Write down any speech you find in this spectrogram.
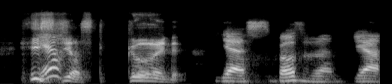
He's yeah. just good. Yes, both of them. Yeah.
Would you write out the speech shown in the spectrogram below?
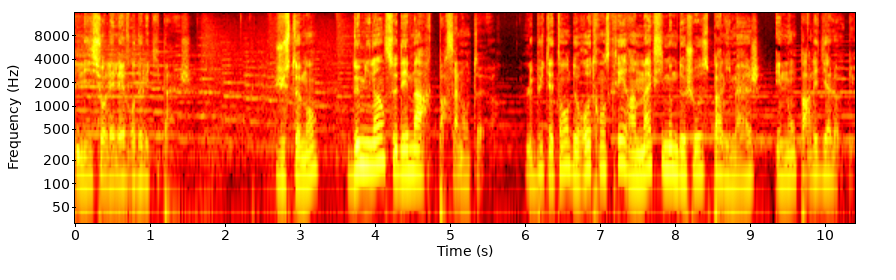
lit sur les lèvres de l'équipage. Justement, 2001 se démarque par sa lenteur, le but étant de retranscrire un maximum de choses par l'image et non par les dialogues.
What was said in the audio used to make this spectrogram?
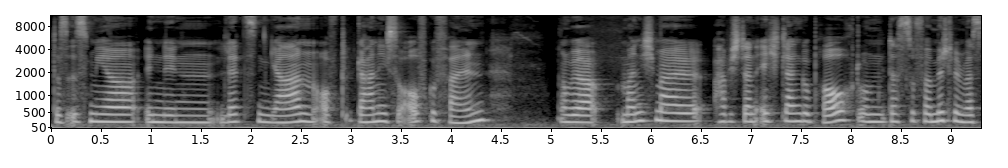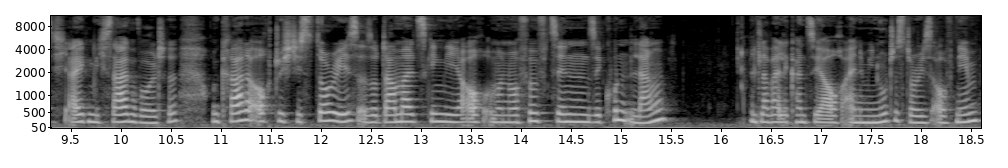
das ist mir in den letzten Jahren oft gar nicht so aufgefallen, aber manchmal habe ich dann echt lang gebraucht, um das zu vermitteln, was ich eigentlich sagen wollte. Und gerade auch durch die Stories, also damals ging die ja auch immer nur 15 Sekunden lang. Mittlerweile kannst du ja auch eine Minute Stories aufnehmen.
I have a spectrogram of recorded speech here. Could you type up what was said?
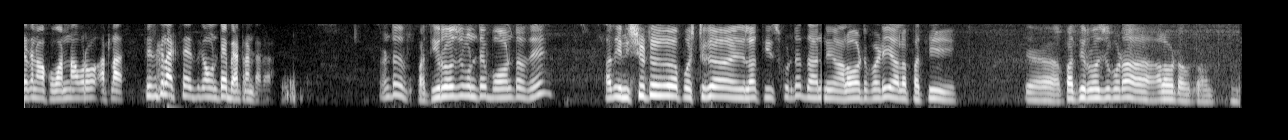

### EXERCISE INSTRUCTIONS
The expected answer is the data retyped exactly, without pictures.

### REPLY
Write down any speech you find in this spectrogram.
He's yeah. just good. Yes, both of them. Yeah.
Would you write out the speech shown in the spectrogram below?
lit sur les lèvres de l'équipage. Justement, 2001 se démarque par sa lenteur, le but étant de retranscrire un maximum de choses par l'image et non par les dialogues.
What was said in the audio used to make this spectrogram?
das ist mir in den letzten Jahren oft gar nicht so aufgefallen, aber manchmal habe ich dann echt lang gebraucht, um das zu vermitteln, was ich eigentlich sagen wollte. Und gerade auch durch die Stories, also damals ging die ja auch immer nur 15 Sekunden lang. Mittlerweile kannst du ja auch eine Minute Stories aufnehmen.
I have a spectrogram of recorded speech here. Could you type up what was said?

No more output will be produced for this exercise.